▸ **What to work on**: Repeat each line of the data below exactly, but skip the pictures.

▸ **Saved entries**:
+---+

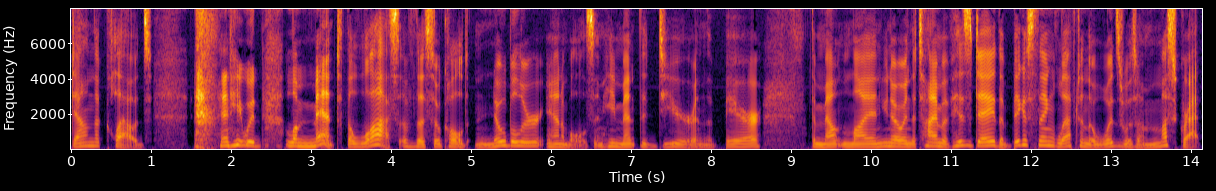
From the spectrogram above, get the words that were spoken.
down the clouds." and he would lament the loss of the so called nobler animals. And he meant the deer and the bear, the mountain lion. You know, in the time of his day, the biggest thing left in the woods was a muskrat.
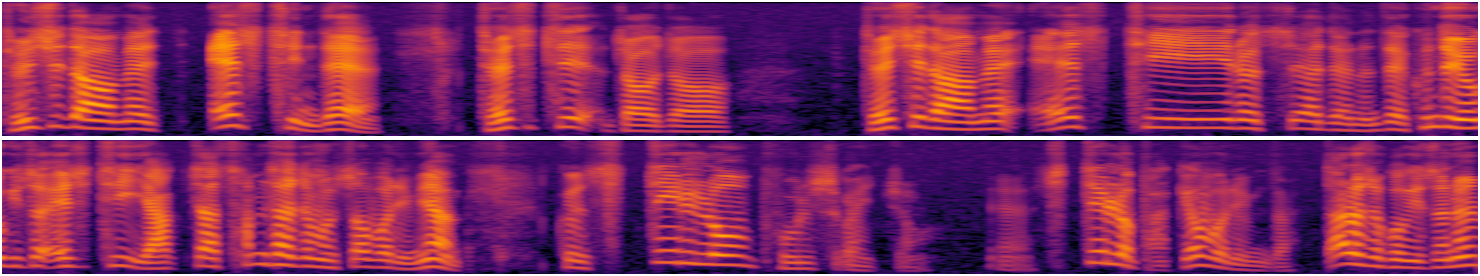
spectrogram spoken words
대시 다음에 st인데 대시 저저 대시 다음에 st를 써야 되는데 근데 여기서 st 약자 3, 4점을 써버리면 그건 still로 보일 수가 있죠. 예, still로 바뀌어 버립니다. 따라서 거기서는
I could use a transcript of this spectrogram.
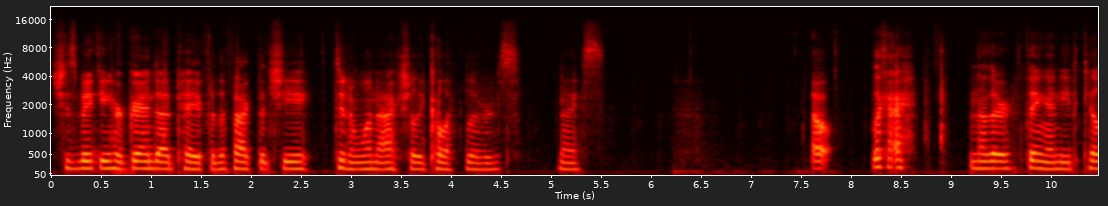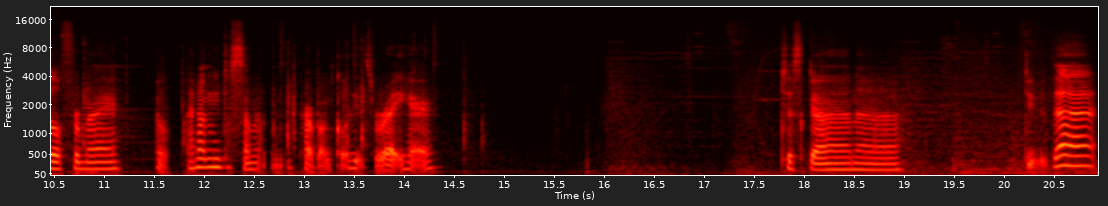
she's making her granddad pay for the fact that she didn't want to actually collect livers. Nice. Oh, look, I another thing I need to kill for my. Oh, I don't need to summon Carbuncle. He's right here. Just gonna do that.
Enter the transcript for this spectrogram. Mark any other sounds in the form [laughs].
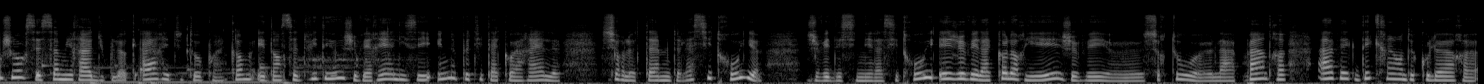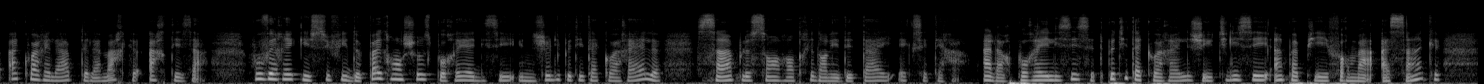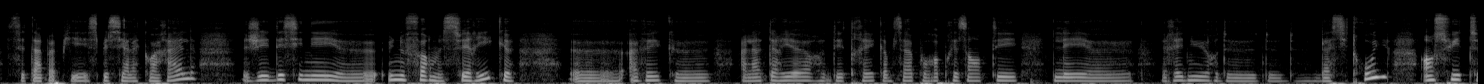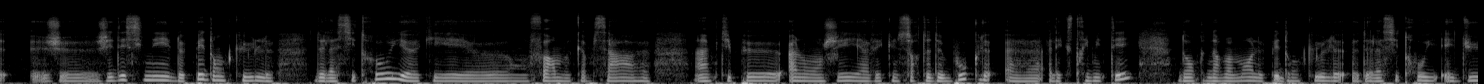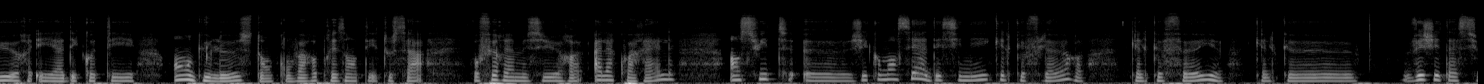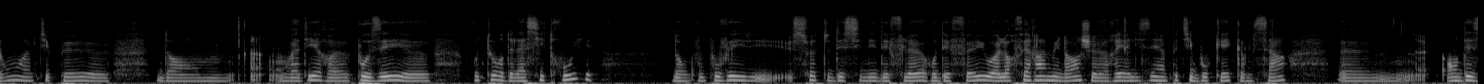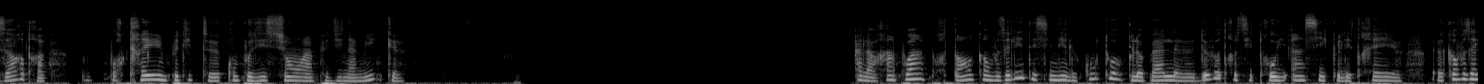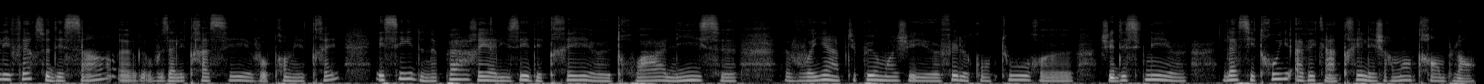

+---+

▸ **Final answer**:
From the spectrogram above, get the words that were spoken.
down the clouds." and he would lament the loss of the so called nobler animals. And he meant the deer and the bear, the mountain lion. You know, in the time of his day, the biggest thing left in the woods was a muskrat.
spectrogram spoken words
대시 다음에 st인데 대시 저저 대시 다음에 st를 써야 되는데 근데 여기서 st 약자 3, 4점을 써버리면 그건 still로 보일 수가 있죠. 예, still로 바뀌어 버립니다. 따라서 거기서는
I could use a transcript of this spectrogram.
she's making her granddad pay for the fact that she didn't want to actually collect livers. Nice. Oh, look, I another thing I need to kill for my. Oh, I don't need to summon Carbuncle. He's right here. Just gonna do that.
Enter the transcript for this spectrogram. Mark any other sounds in the form [laughs].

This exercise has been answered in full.